**To do**.
Every record should be restated exactly, with no images included.

Records excerpted from a collection:
────────────────────────────────────────

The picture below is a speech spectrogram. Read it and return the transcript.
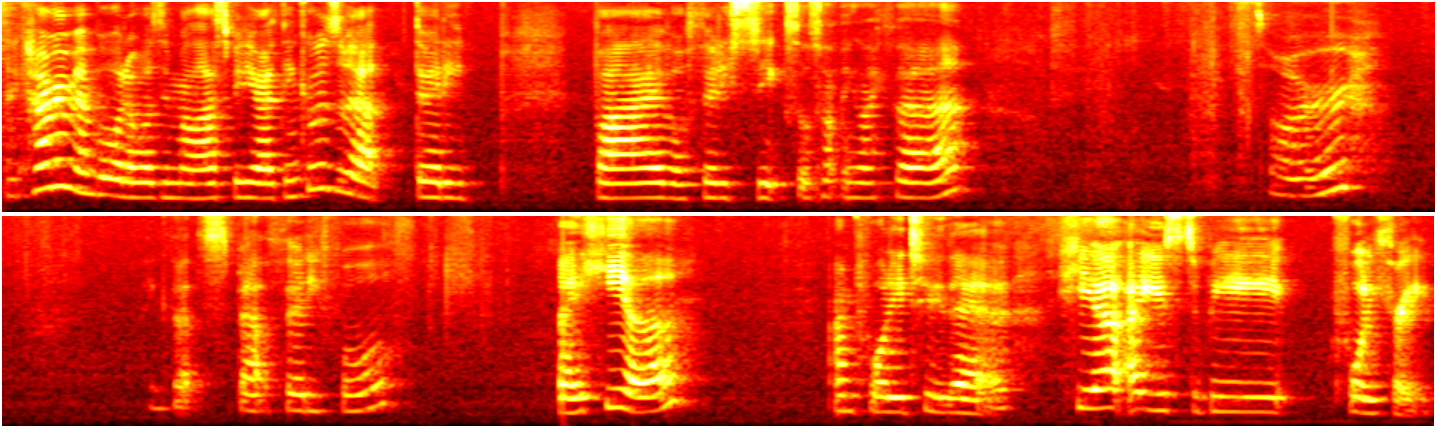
I can't remember what I was in my last video. I think it was about 35 or 36 or something like that. So, I think that's about 34. So here, I'm 42 there. Here I used to be 43.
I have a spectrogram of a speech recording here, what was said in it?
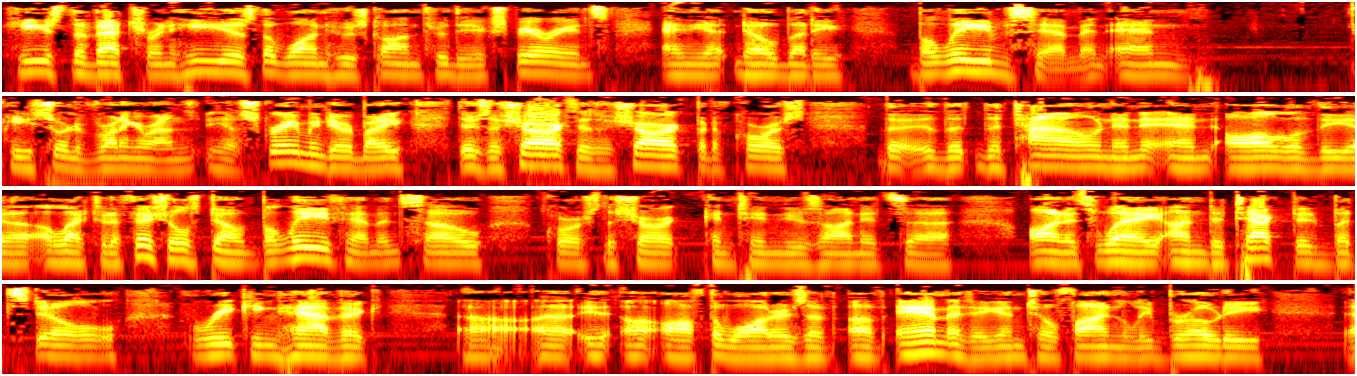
he's the veteran, he is the one who's gone through the experience, and yet nobody believes him, and and he's sort of running around, you know, screaming to everybody, "There's a shark! There's a shark!" But of course, the the, the town and and all of the uh, elected officials don't believe him, and so of course the shark continues on its uh, on its way undetected, but still wreaking havoc uh, uh off the waters of of Amity until finally Brody, uh,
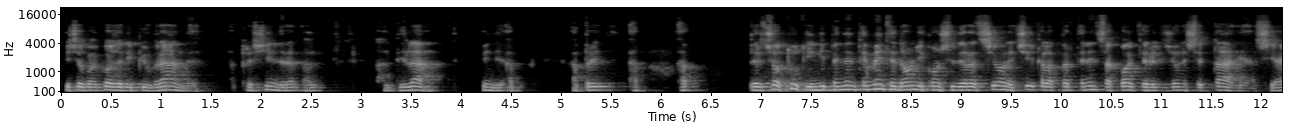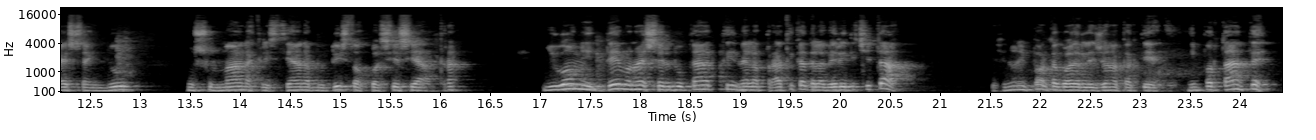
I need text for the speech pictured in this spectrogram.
qui c'è qualcosa di più grande, a prescindere al, al di là, quindi a, a, a, perciò tutti, indipendentemente da ogni considerazione circa l'appartenenza a qualche religione settaria, sia essa indù, musulmana, cristiana, buddista o qualsiasi altra, gli uomini devono essere educati nella pratica della veridicità. Non importa a quale religione appartieni, l'importante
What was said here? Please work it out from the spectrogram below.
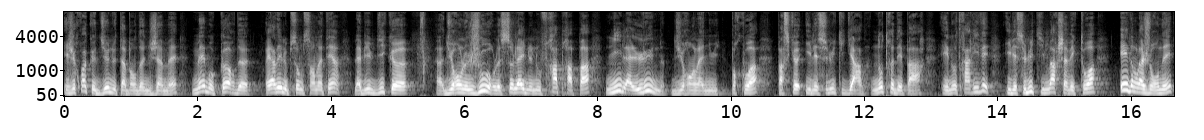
Et je crois que Dieu ne t'abandonne jamais, même au corps de... Regardez le psaume 121, la Bible dit que euh, durant le jour, le soleil ne nous frappera pas, ni la lune durant la nuit. Pourquoi? Parce qu'il est celui qui garde notre départ et notre arrivée. Il est celui qui marche avec toi et dans la journée,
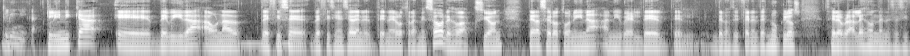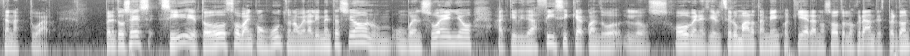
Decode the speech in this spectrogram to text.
clínica. Clínica eh, debida a una defici deficiencia de, de, neurotransmisores o acción de la serotonina a nivel de, de, de, los diferentes núcleos cerebrales donde necesitan actuar. Pero entonces, sí, todo eso va en conjunto, una buena alimentación, un, un, buen sueño, actividad física, cuando los jóvenes y el ser humano también, cualquiera, nosotros los grandes, perdón,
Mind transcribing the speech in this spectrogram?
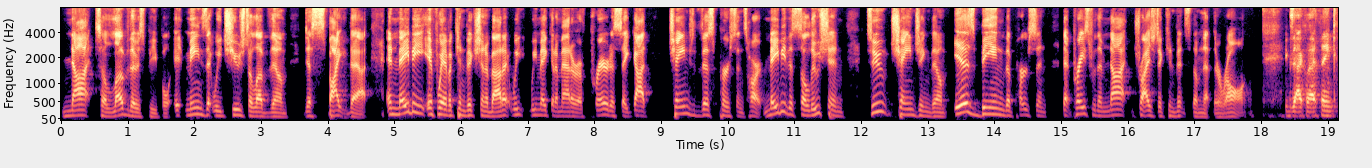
not to love those people. It means that we choose to love them despite that. And maybe if we have a conviction about it, we, we make it a matter of prayer to say, God, change this person's heart. Maybe the solution to changing them is being the person that prays for them, not tries to convince them that they're wrong. Exactly. I think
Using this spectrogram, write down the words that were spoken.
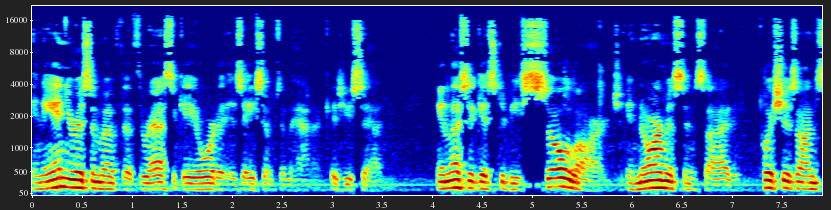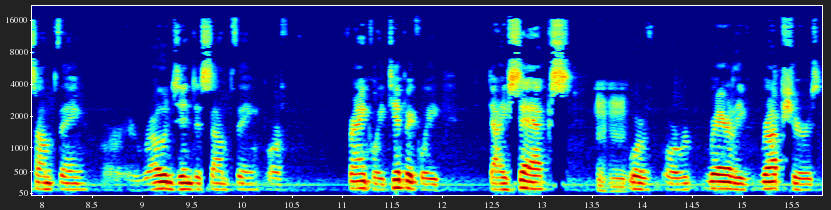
an aneurysm of the thoracic aorta is asymptomatic, as you said, unless it gets to be so large, enormous inside, it pushes on something erodes into something, or frankly, typically dissects hmm or, or rarely ruptures,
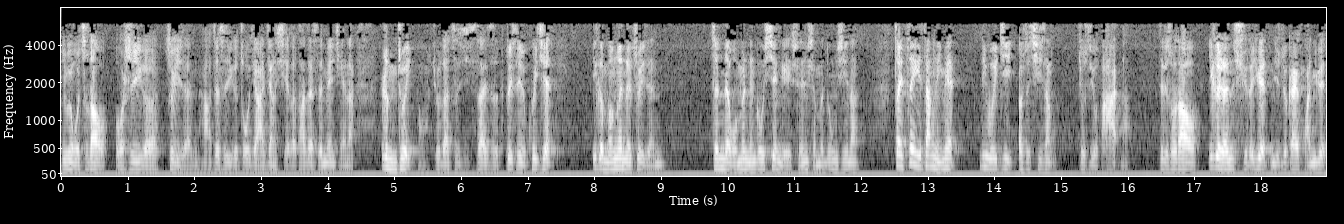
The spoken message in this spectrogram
因为我知道我是一个罪人哈，这是一个作家这样写的。他在神面前呢认罪啊，觉得自己实在是对神有亏欠，一个蒙恩的罪人。真的，我们能够献给神什么东西呢？在这一章里面，利未记二十七章就是有答案啊。这里说到一个人许了愿，你就该还愿。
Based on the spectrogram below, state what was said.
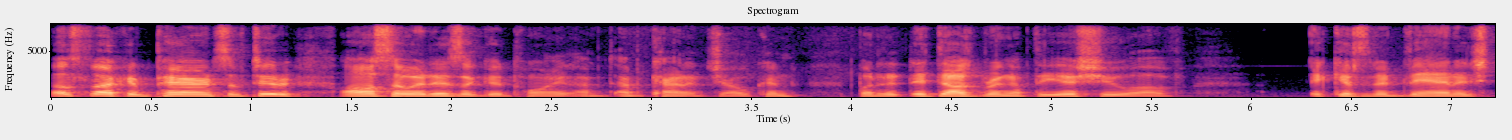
Those fucking parents of tutor. Also, it is a good point. I'm, I'm kind of joking, but it, it does bring up the issue of it gives an advantage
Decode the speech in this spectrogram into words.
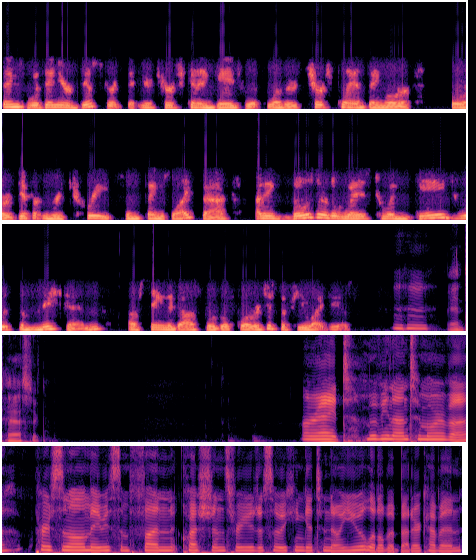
things within your district that your church can engage with, whether it's church planting or or different retreats and things like that. I think those are the ways to engage with the mission of seeing the gospel go forward. Just a few ideas. Mm-hmm. Fantastic. All right, moving on to more of a personal, maybe some fun questions for you, just so we can get to know you a little bit better, Kevin.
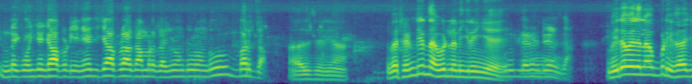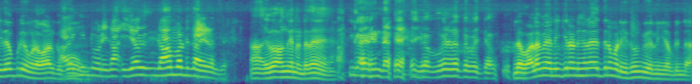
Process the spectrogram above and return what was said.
இன்றைக்கு கொஞ்சம் சாப்பிடு நேற்று சாப்பிடாத ஐம்பது உண்டு உண்டு வருத்தம் அது சரியா இப்போ ரெண்டு இருந்தா வீட்டில் நிற்கிறீங்க வீட்டில் ரெண்டு பேர் தான் விரவையிலாம் எப்படி காய்ச்சி எப்படி உங்களோட வாழ்க்கை தான் நான் மட்டும் தான் இருந்தேன் ஆ இவன் அங்கே நின்றுதே அங்கே இருந்த இவன் வீரத்தை வச்சோம் இல்லை வளமையாக நிற்கிறேன்னு சொன்னால் எத்தனை மணிக்கு தூங்குவீங்க நீங்கள் அப்படின்டா?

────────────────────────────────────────

**Answer for this exercise**.
The picture below is a speech spectrogram. Read it and return the transcript.
I can't remember what I was in my last video. I think it was about 35 or 36 or something like that. So, I think that's about 34. So here, I'm 42 there. Here I used to be 43.
I have a spectrogram of a speech recording here, what was said in it?
he's the veteran, he is the one who's gone through the experience, and yet nobody believes him, and and he's sort of running around, you know, screaming to everybody, "There's a shark! There's a shark!" But of course, the the, the town and and all of the uh, elected officials don't believe him, and so of course the shark continues on its uh, on its way undetected, but still wreaking havoc uh, uh off the waters of of Amity until finally Brody, uh,
I need text for the speech pictured in this spectrogram.
qui c'è qualcosa di più grande, a prescindere al, al di là, quindi a, a, a, perciò tutti, indipendentemente da ogni considerazione circa l'appartenenza a qualche religione settaria, sia essa indù, musulmana, cristiana, buddista o qualsiasi altra, gli uomini devono essere educati nella pratica della veridicità. Non importa a quale religione appartieni, l'importante
What was said here? Please work it out from the spectrogram below.
Et je crois que Dieu ne t'abandonne jamais, même au corps de... Regardez le psaume 121, la Bible dit que euh, durant le jour, le soleil ne nous frappera pas, ni la lune durant la nuit. Pourquoi? Parce qu'il est celui qui garde notre départ et notre arrivée. Il est celui qui marche avec toi et dans la journée,
Decode the speech in this spectrogram to text.
clínica. Clínica eh, debida a una defici deficiencia de, de, neurotransmisores o acción de la serotonina a nivel de, de, de, los diferentes núcleos cerebrales donde necesitan actuar. Pero entonces, sí, todo eso va en conjunto, una buena alimentación, un, un, buen sueño, actividad física, cuando los jóvenes y el ser humano también, cualquiera, nosotros los grandes, perdón,
Mind transcribing the speech in this spectrogram?
not to love those people. It means that we choose to love them despite that. And maybe if we have a conviction about it, we, we make it a matter of prayer to say, God, change this person's heart. Maybe the solution to changing them is being the person that prays for them, not tries to convince them that they're wrong. Exactly. I think
Using this spectrogram, write down the words that were spoken.
an aneurysm of the thoracic aorta is asymptomatic, as you said, unless it gets to be so large, enormous inside, it pushes on something erodes into something, or frankly, typically dissects hmm or, or rarely ruptures,
The spoken message in this spectrogram
因为我知道我是一个罪人哈，这是一个作家这样写的。他在神面前呢认罪啊，觉得自己实在是对神有亏欠，一个蒙恩的罪人。真的，我们能够献给神什么东西呢？在这一章里面，利未记二十七章就是有答案啊。这里说到一个人许了愿，你就该还愿。
Based on the spectrogram below, state what was said.
Those fucking parents of tutor. Also, it is a good point. I'm, I'm kind of joking, but it, it does bring up the issue of it gives an advantage
Decode the speech in this spectrogram into words.
things within your district that your church can engage with, whether it's church planting or or different retreats and things like that. I think those are the ways to engage with the mission of seeing the gospel go forward. Just a few ideas. Mm-hmm. Fantastic. All right, moving on to more of a personal, maybe some fun questions for you, just so we can get to know you a little bit better, Kevin.
Process the spectrogram above and return what was said.
இன்றைக்கு கொஞ்சம் சாப்பிடு நேற்று சாப்பிடாத ஐம்பது உண்டு உண்டு வருத்தம் அது சரியா இப்போ ரெண்டு இருந்தா வீட்டில் நிற்கிறீங்க வீட்டில் ரெண்டு பேர் தான் விரவையிலாம் எப்படி காய்ச்சி எப்படி உங்களோட வாழ்க்கை தான் நான் மட்டும் தான் இருந்தேன் ஆ இவன் அங்கே நின்றுதே அங்கே இருந்த இவன் வீரத்தை வச்சோம் இல்லை வளமையாக நிற்கிறேன்னு சொன்னால் எத்தனை மணிக்கு தூங்குவீங்க நீங்கள் அப்படின்டா?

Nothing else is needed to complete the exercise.